Morris College | Sumter, South Carolina
Founded in 1908 by the Baptist Educational Missionary and Sunday School Convention of South Carolina, Morris College is integral to the Sumter, South Carolina downtown and surrounding community. Envisioned by its founders as a place to provide the formal educational opportunities they were denied, Morris College spans 12 acres and includes historic buildings dating from 1924. A comprehensive planning project will include the development of a campus-wide stewardship plan to evaluate and preserve the College’s buildings and strengthen the historical foundation on which it was established.
Talladega College | Talladega, Alabama
Comprised of a 55-acre historic district, Talladega College, the first private, historically Black liberal arts college in Alabama, exhibits a wide range of architectural styles. Founded by two formally enslaved men, its historic buildings date from 1869 including the college’s Savery Library, the original home of the nationally recognized Amistad murals painted by noted artist Hale Woodruff. A comprehensive project plan, which will include the college’s first campus-wide preservation plan and its first master plan, will lay the foundation for the preservation of Talladega College’s rich history.
Dillard University | New Orleans, Louisiana
Founded in 1930, Dillard University is in the Gentilly neighborhood of New Orleans. Its National Register listed 70-acre campus is known for its mature live oaks and white Classically designed brick buildings dating from 1935. A comprehensive planning project will include the development of a campus-wide preservation plan that will enable the university to preserve its history and character as it grows to include new classrooms and housing. The plan will also address the impact of time, severe weather, and climate change on the historic campus.
Tuskegee University’s Department of Architecture | Tuskegee, Alabama
Tuskegee (Institute) University was founded in 1881 under the leadership of Dr. Booker T. Washington. It’s now over 5,000-acre campus comprises over 100 buildings and is designated as a National Historic Site. Led by its Department of Architecture, the university will develop a sustainability and climate change resiliency plan to create preservation strategies that address the effects of climate change on its historic resources.
Hampton University’s Historic Landscape
Hampton University| Hampton, Virginia

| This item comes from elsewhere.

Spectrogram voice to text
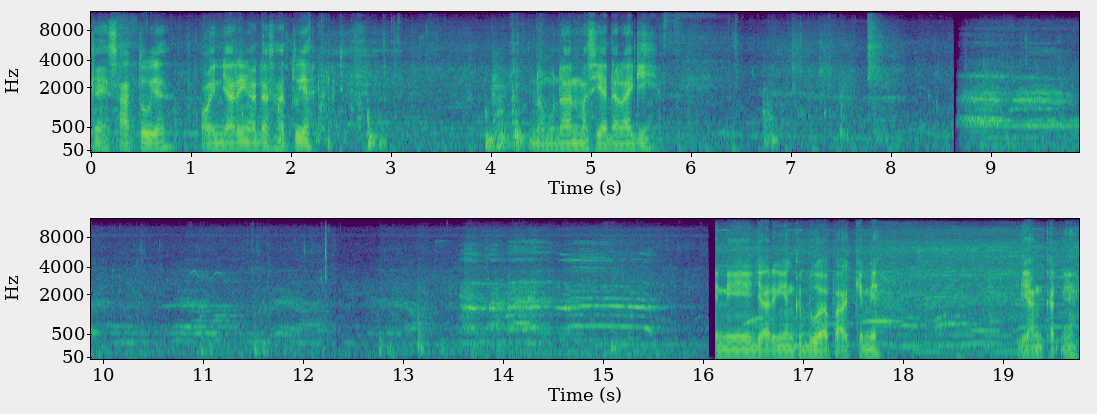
Oke, satu ya. Poin jaring ada satu ya. Mudah-mudahan masih ada lagi. Ini jaring yang kedua Pak Hakim ya. Diangkatnya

Influenced by the educational philosophy of founder General Samuel Chapman Armstrong to “stimulate student’s respect for education,” Hampton University was founded in 1868 with the mission to educate the formally enslaved, their descendants, American Indians, and women. Hampton University will utilize a historic landscape plan to inform landscape preservation and better facilitate storytelling and interpretation for students and campus visitors.

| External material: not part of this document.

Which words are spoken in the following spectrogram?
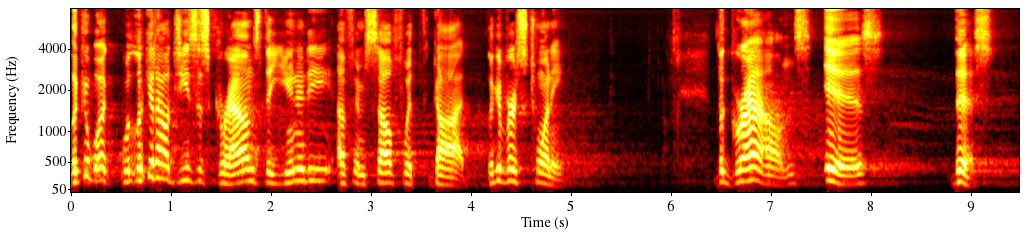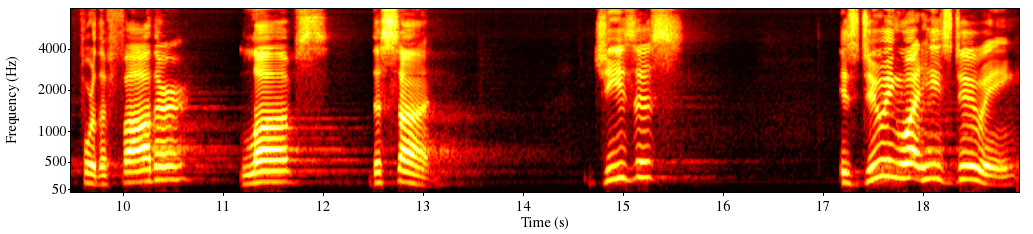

Jarvis Christian University’s Florence Robinson Cottage
Jarvis Christian University | Hawkins, Texas
Jarvis Christian University was founded in 1908 by the Negro Disciples of Christ as a school for Black youth starting in elementary school. Now located on 456 acres near Hawkins, Texas, the university serves over 800 students. Named in honor of a former instructor, the Florence Robinson Cottage was built in 1941 and previously served as a residence for the college president. A comprehensive planning process will develop a rehabilitation and stewardship plan to guide the university in making the Florence Robinson Cottage a viable historic site.